**** DATA SECTION ****

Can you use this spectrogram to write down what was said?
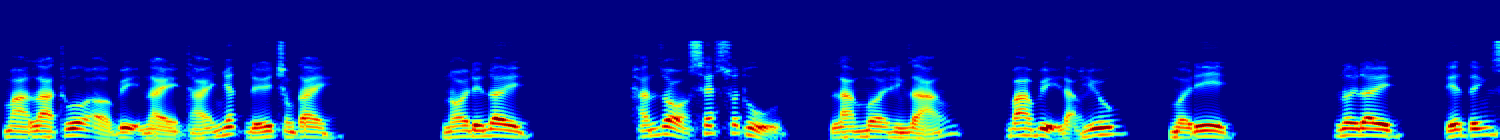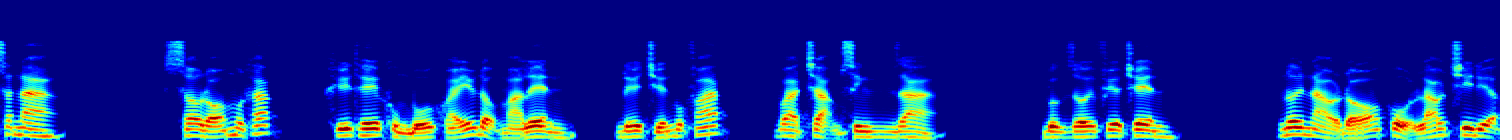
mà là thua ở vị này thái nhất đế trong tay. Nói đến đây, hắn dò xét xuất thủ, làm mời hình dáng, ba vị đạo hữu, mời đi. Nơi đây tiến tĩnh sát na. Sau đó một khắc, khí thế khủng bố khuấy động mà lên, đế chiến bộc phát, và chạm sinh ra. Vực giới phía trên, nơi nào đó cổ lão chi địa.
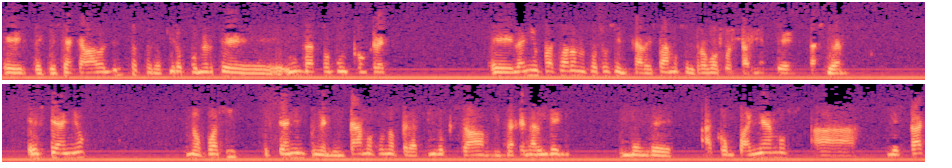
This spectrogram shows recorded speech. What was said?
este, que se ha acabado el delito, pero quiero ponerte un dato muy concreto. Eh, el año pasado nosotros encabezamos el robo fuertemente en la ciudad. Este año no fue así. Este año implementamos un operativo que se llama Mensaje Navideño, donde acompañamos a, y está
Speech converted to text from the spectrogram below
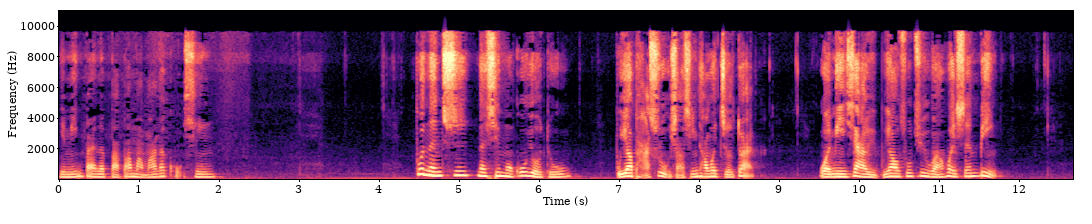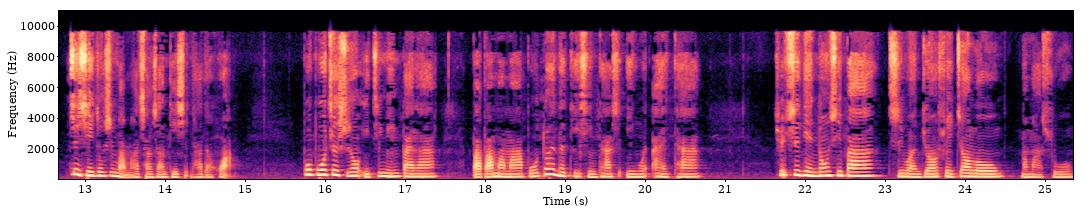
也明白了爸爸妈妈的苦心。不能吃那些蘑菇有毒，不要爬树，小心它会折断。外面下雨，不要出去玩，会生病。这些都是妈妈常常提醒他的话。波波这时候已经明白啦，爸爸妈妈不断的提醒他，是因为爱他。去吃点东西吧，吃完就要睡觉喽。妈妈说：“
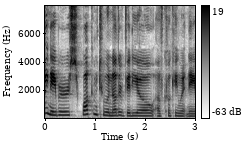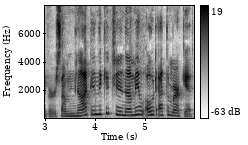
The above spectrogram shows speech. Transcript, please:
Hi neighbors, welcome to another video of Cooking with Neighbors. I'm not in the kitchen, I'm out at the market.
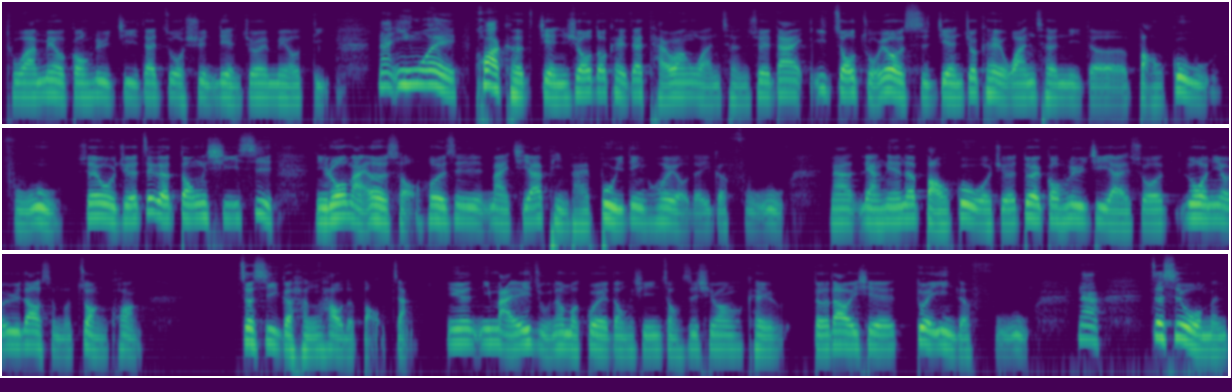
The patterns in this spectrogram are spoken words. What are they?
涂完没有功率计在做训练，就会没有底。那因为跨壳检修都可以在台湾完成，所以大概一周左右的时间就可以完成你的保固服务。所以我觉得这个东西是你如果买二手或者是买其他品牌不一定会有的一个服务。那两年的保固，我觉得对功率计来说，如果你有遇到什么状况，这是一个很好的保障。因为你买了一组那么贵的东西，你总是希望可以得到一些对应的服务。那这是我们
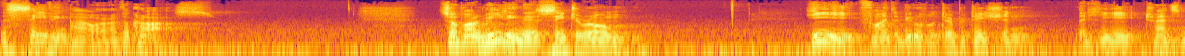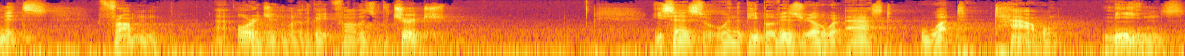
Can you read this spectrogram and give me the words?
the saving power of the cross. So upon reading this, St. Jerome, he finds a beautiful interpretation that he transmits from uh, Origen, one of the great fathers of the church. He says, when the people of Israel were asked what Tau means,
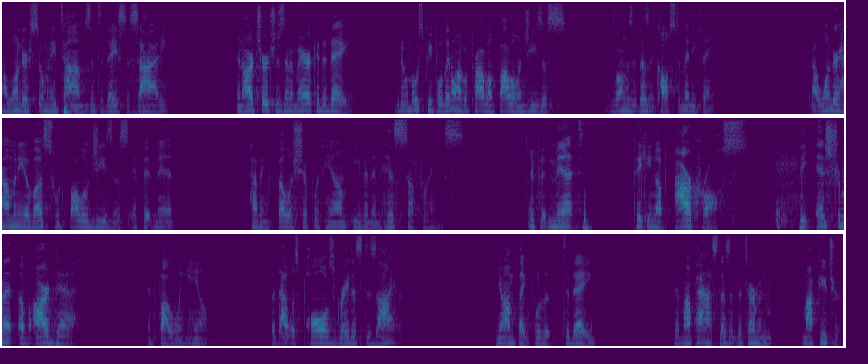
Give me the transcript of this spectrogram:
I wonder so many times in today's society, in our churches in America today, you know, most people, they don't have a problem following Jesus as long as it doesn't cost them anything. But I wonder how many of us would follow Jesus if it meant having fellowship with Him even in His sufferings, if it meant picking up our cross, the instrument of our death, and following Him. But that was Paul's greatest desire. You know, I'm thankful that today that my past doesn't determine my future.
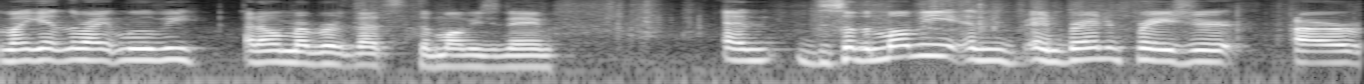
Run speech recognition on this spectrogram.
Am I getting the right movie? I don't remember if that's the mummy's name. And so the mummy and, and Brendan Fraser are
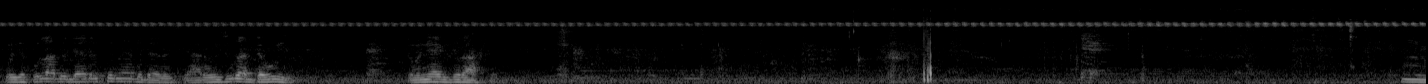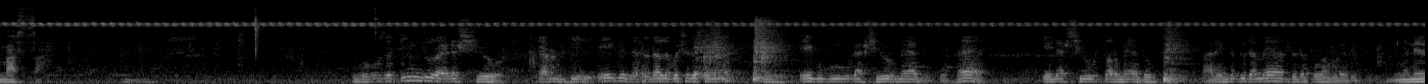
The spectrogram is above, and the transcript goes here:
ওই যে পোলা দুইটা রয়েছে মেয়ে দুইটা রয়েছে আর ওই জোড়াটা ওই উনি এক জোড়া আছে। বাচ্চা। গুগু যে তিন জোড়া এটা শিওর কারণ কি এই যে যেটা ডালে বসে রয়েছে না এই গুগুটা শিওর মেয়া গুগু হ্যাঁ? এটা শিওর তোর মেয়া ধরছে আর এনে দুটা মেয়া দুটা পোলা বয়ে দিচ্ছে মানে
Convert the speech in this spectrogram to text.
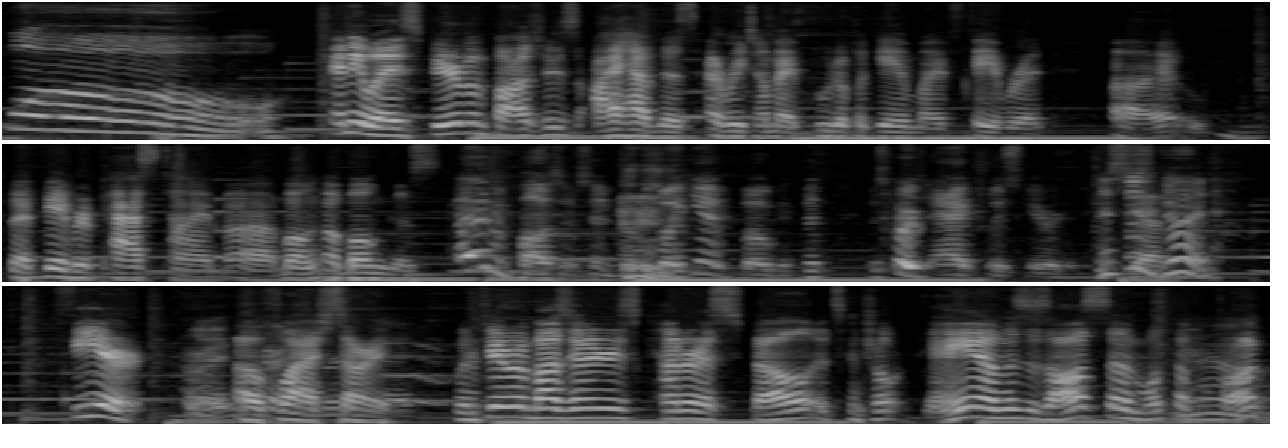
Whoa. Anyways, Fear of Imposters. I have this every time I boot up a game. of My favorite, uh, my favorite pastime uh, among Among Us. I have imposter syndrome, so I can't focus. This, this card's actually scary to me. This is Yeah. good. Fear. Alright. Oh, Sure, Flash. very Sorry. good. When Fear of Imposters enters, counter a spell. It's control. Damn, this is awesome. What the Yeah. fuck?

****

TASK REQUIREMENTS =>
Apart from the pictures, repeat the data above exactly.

RESPONSE BOX =>
Can you use this spectrogram to write down what was said?
mà là thua ở vị này thái nhất đế trong tay. Nói đến đây, hắn dò xét xuất thủ, làm mời hình dáng, ba vị đạo hữu, mời đi. Nơi đây tiến tĩnh sát na. Sau đó một khắc, khí thế khủng bố khuấy động mà lên, đế chiến bộc phát, và chạm sinh ra. Vực giới phía trên, nơi nào đó cổ lão chi địa.
This spectrogram shows recorded speech. What was said?
este, que se ha acabado el delito, pero quiero ponerte un dato muy concreto. Eh, el año pasado nosotros encabezamos el robo fuertemente en la ciudad. Este año no fue así. Este año implementamos un operativo que se llama Mensaje Navideño, donde acompañamos a, y está
Speech converted to text from the spectrogram below
也明白了爸爸妈妈的苦心。不能吃那些蘑菇有毒，不要爬树，小心它会折断。外面下雨，不要出去玩，会生病。这些都是妈妈常常提醒他的话。波波这时候已经明白啦，爸爸妈妈不断的提醒他，是因为爱他。去吃点东西吧，吃完就要睡觉喽。妈妈说：“
The above spectrogram shows speech. Transcript, please:
Hi neighbors, welcome to another video of Cooking with Neighbors. I'm not in the kitchen, I'm out at the market.
The patterns in this spectrogram are spoken words. What are they?
涂完没有功率计在做训练，就会没有底。那因为跨壳检修都可以在台湾完成，所以大概一周左右的时间就可以完成你的保固服务。所以我觉得这个东西是你如果买二手或者是买其他品牌不一定会有的一个服务。那两年的保固，我觉得对功率计来说，如果你有遇到什么状况，这是一个很好的保障。因为你买了一组那么贵的东西，你总是希望可以得到一些对应的服务。那这是我们
Can you read this spectrogram and give me the words?
the saving power of the cross. So upon reading this, St. Jerome, he finds a beautiful interpretation that he transmits from uh, Origen, one of the great fathers of the church. He says, when the people of Israel were asked what Tau means,
Give me the transcript of this spectrogram:
I wonder so many times in today's society, in our churches in America today, you know, most people, they don't have a problem following Jesus as long as it doesn't cost them anything. But I wonder how many of us would follow Jesus if it meant having fellowship with Him even in His sufferings, if it meant picking up our cross, the instrument of our death, and following Him. But that was Paul's greatest desire. You know, I'm thankful that today that my past doesn't determine my future.
Run speech recognition on this spectrogram.
Am I getting the right movie? I don't remember if that's the mummy's name. And so the mummy and, and Brendan Fraser are
The spectrogram is above, and the transcript goes here:
ওই যে পোলা দুইটা রয়েছে মেয়ে দুইটা রয়েছে আর ওই জোড়াটা ওই উনি এক জোড়া আছে। বাচ্চা। গুগু যে তিন জোড়া এটা শিওর কারণ কি এই যে যেটা ডালে বসে রয়েছে না এই গুগুটা শিওর মেয়া গুগু হ্যাঁ? এটা শিওর তোর মেয়া ধরছে আর এনে দুটা মেয়া দুটা পোলা বয়ে দিচ্ছে মানে
Convert the speech in this spectrogram to text.
Whoa. Anyways, Fear of Imposters. I have this every time I boot up a game. of My favorite, uh, my favorite pastime uh, among Among Us. I have imposter syndrome, so I can't focus. This, this card's actually scary to me. This is Yeah. good. Fear. Alright. Oh, Sure, Flash. very Sorry. good. When Fear of Imposters enters, counter a spell. It's control. Damn, this is awesome. What the Yeah. fuck?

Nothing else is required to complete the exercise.